Most data points are updated regularly, but some aren’t. Being clear about this is essential for our transparency and to show that even though data may be perfect, it can be misused. This DQR system also flags missing data points within the cradle-to-gate process for our LCA experts to calculate and fill in the details based on other peer-reviewed studies. 

Innovative (Automated & Fast):

Innovation drives everything we do here at Arbor — whether it's coming up with new design ideas or improving existing processes — we strive to push boundaries every day so that we can continue to build a better product for our clients and a more transparent, sustainable present for their customers.

That’s why we built a tool that is automated and easy to use. 

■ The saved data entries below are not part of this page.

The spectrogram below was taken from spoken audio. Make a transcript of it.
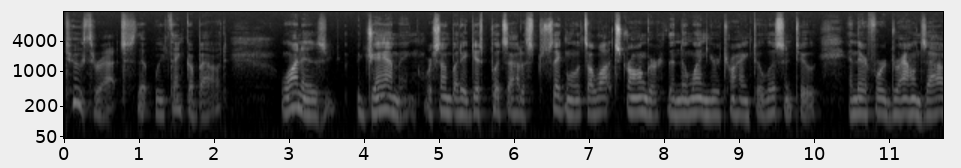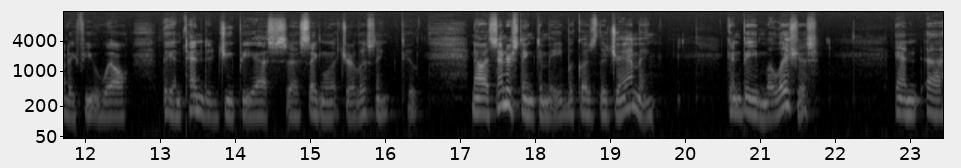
two threats that we think about. One is jamming, where somebody just puts out a signal that's a lot stronger than the one you're trying to listen to, and therefore drowns out, if you will, the intended GPS uh, signal that you're listening to. Now, it's interesting to me because the jamming can be malicious and uh,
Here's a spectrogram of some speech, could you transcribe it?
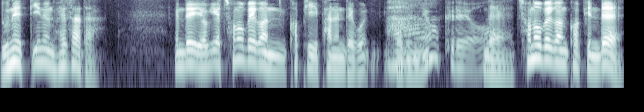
눈에 띄는 회사다. 근데 여기가 1,500원 커피 파는 데거든요. 아, 그래요. 네. 1,500원 커피인데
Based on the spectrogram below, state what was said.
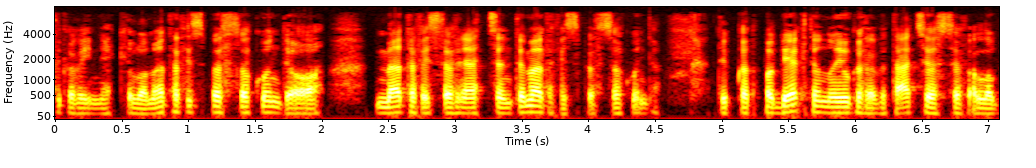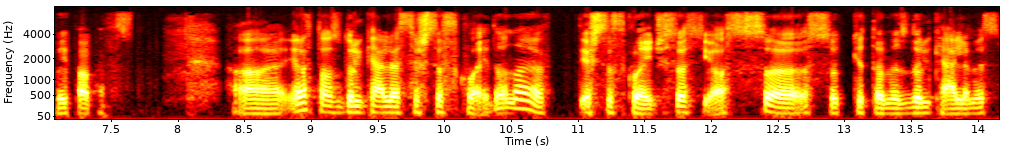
tikrai ne kilometrais per sekundę, o metrais ar net centimetrais per sekundę. Taip kad pabėgti nuo jų gravitacijos yra labai paprasta. Ir tos dulkelės išsisklaido, na, išsisklaidžiusios jos su kitomis dulkelėmis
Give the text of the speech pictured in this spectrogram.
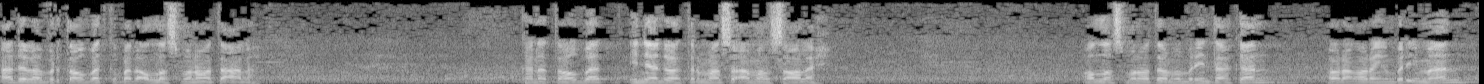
Adalah bertaubat kepada Allah SWT karena taubat ini adalah termasuk amal soleh. Allah SWT memerintahkan Orang-orang yang beriman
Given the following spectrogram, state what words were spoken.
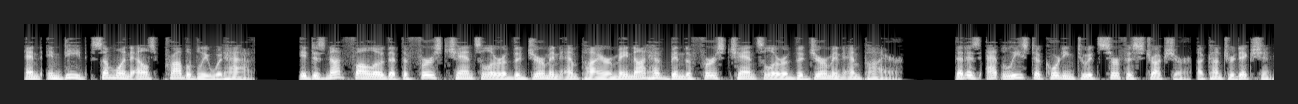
and indeed someone else probably would have. It does not follow that the first chancellor of the German Empire may not have been the first chancellor of the German Empire. That is at least according to its surface structure a contradiction.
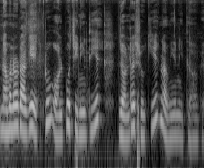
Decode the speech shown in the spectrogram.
নামানোর আগে একটু অল্প চিনি দিয়ে জলটা শুকিয়ে নামিয়ে নিতে হবে।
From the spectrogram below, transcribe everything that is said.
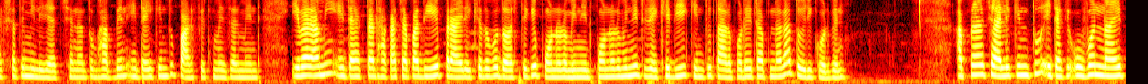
একসাথে মিলে যাচ্ছে না। তো ভাববেন এটাই কিন্তু পারফেক্ট মেজারমেন্ট এবার আমি এটা একটা ঢাকা চাপা দিয়ে প্রায় রেখে দেবো দশ থেকে পনেরো মিনিট। পনেরো মিনিট রেখে দিয়ে কিন্তু তারপরে এটা আপনারা তৈরি করবেন। আপনারা চাইলে কিন্তু এটাকে ওভারনাইট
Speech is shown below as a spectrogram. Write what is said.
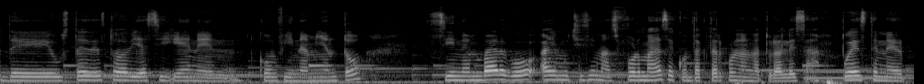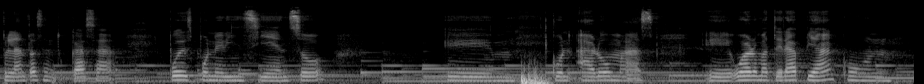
de ustedes todavía siguen en confinamiento, sin embargo, hay muchísimas formas de contactar con la naturaleza. Puedes tener plantas en tu casa, puedes poner incienso em, con aromas eh, o aromaterapia con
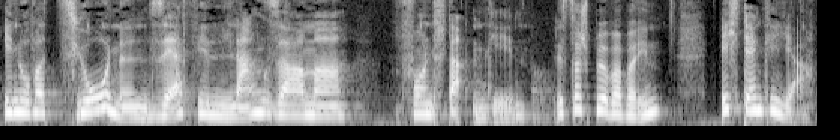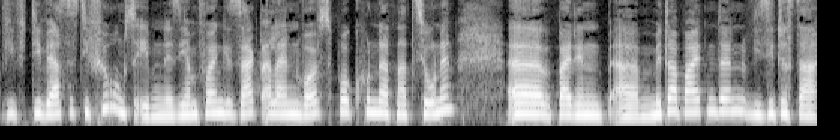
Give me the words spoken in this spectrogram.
Innovationen sehr viel langsamer vonstatten gehen. Ist das spürbar bei Ihnen? Ich denke ja. Wie divers ist die Führungsebene? Sie haben vorhin gesagt, allein in Wolfsburg 100 Nationen äh, bei den äh, Mitarbeitenden. Wie sieht es da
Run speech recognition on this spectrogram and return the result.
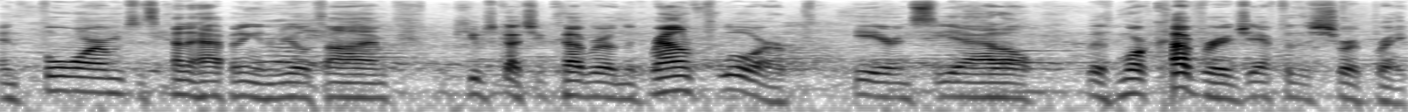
and forms. It's kind of happening in real time. theCUBE's got you covered on the ground floor here in Seattle with more coverage after this short break.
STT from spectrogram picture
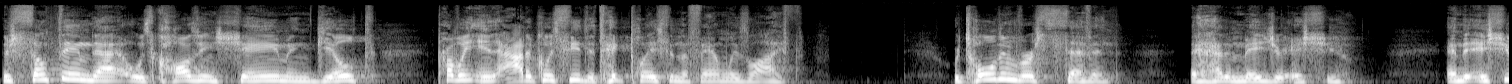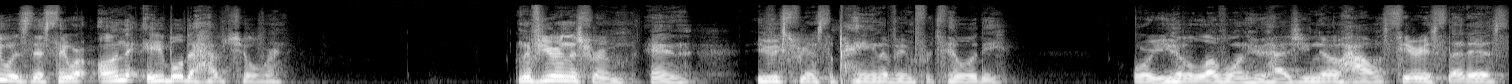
There's something that was causing shame and guilt, probably inadequacy to take place in the family's life. We're told in verse 7 they had a major issue. And the issue was this they were unable to have children. And if you're in this room and you've experienced the pain of infertility, or you have a loved one who has, you know how serious that is.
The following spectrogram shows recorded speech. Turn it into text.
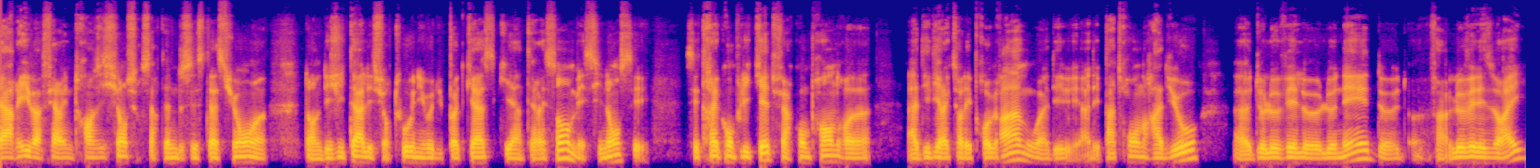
arrive à faire une transition sur certaines de ces stations dans le digital et surtout au niveau du podcast qui est intéressant. Mais sinon, c'est très compliqué de faire comprendre à des directeurs des programmes ou à des, à des patrons de radio euh, de lever le, nez, de, enfin lever les oreilles,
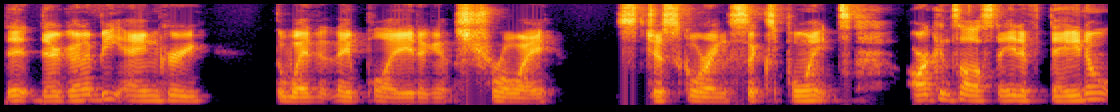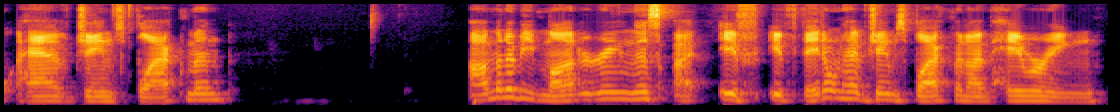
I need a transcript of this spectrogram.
that they're going to be angry, the way that they played against Troy, just scoring six points. Arkansas State, if they don't have James Blackman, I'm going to be monitoring this. I, if if they don't have James Blackman, I'm hammering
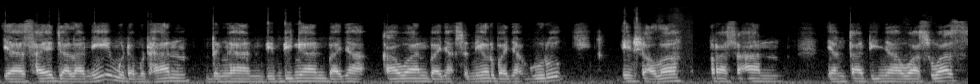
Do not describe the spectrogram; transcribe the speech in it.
ya saya jalani mudah-mudahan dengan bimbingan banyak kawan banyak senior banyak guru insya Allah perasaan yang tadinya was-was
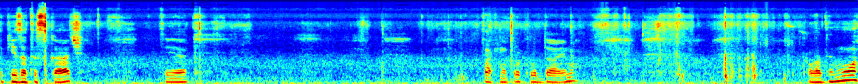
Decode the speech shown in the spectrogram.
такий затискач. Так. Так, ми прокладаємо. Кладемо.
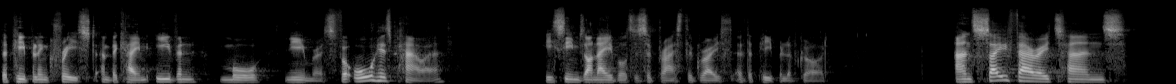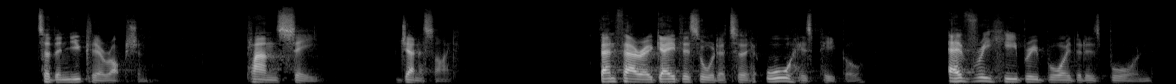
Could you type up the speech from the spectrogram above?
the people increased and became even more numerous. For all his power, he seems unable to suppress the growth of the people of God. And so Pharaoh turns to the nuclear option, Plan C, genocide. Then Pharaoh gave this order to all his people Every Hebrew boy that is born,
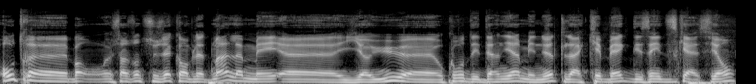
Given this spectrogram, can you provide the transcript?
autre, euh, bon, changeons de sujet complètement, mais euh, il y a eu au cours des dernières minutes là, à Québec des indications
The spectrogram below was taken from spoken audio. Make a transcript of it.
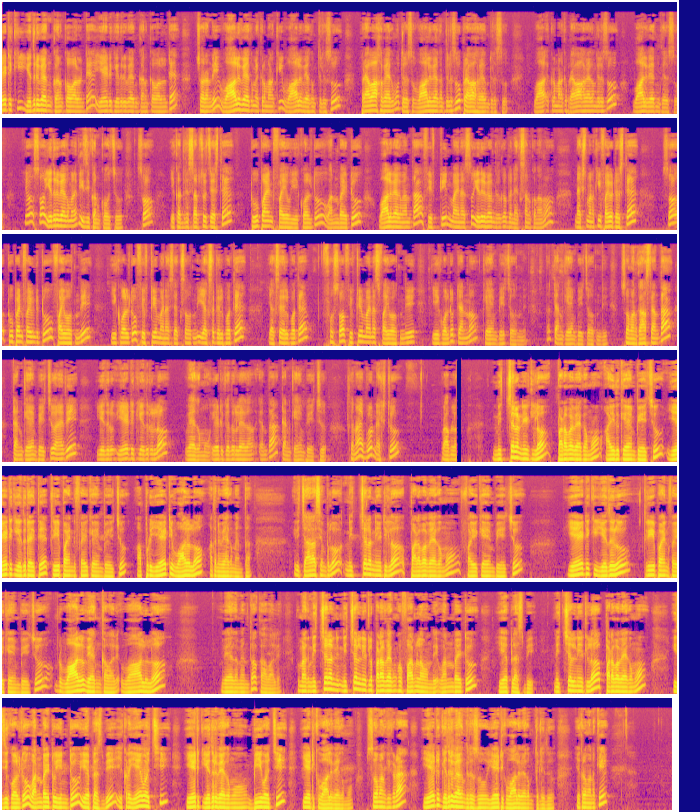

What automation does is offer businesses a way to increase the accuracy of the data they need by reducing human error. It saves time automating pulling in all your products, identifying the material composition, and categorizing it all on a product-level basis, all the while using methodologies that keep brands in check with regulatory guidelines. We also increase accuracy by mapping out essential stages of a product's journey making it easier for scope 3 reporting, where the majority of carbon emissions are emitted. 

 

The automated inputs feed into the Arbor engine to produce outputs that are valuable to businesses and consumers.

 

Like insurance, we need a standardized way to calculate. There is a need for the majority of impact measure solutions to have a standardized way to compare between industries. The EU is pushing for this standardization with its Green Deal, which states: “Companies making ‘green claims’ should substantiate these against a standard methodology to assess their impact on the environment” This ensures that information regarding the environmental performance of businesses and products are reliable, comparable, and verifiable across the EU, to mitigate deceptive claims and greenwashing practices. 

What this means for the future:

Arbor is more than just an impact measurement tool; it is an engine that analyzes environmental data to educate businesses with tools to help them get it right. For brands and platforms who are looking to make a difference in the world, our engine provides the speed and automation needed to see the data more clearly and understand the impact of products. This insight is critical for making decisions that not only benefit stakeholders but also help preserve our planet. With regulations, and legislation –and not to mention climate change– being real and pressing concerns, our engine can save time in collecting data so that brands can begin working on their transition to a more sustainable future.

As Drake said, “I am trying to do better than good enough.”  We're very proud of what we've achieved, but we're even more excited about where we're headed next.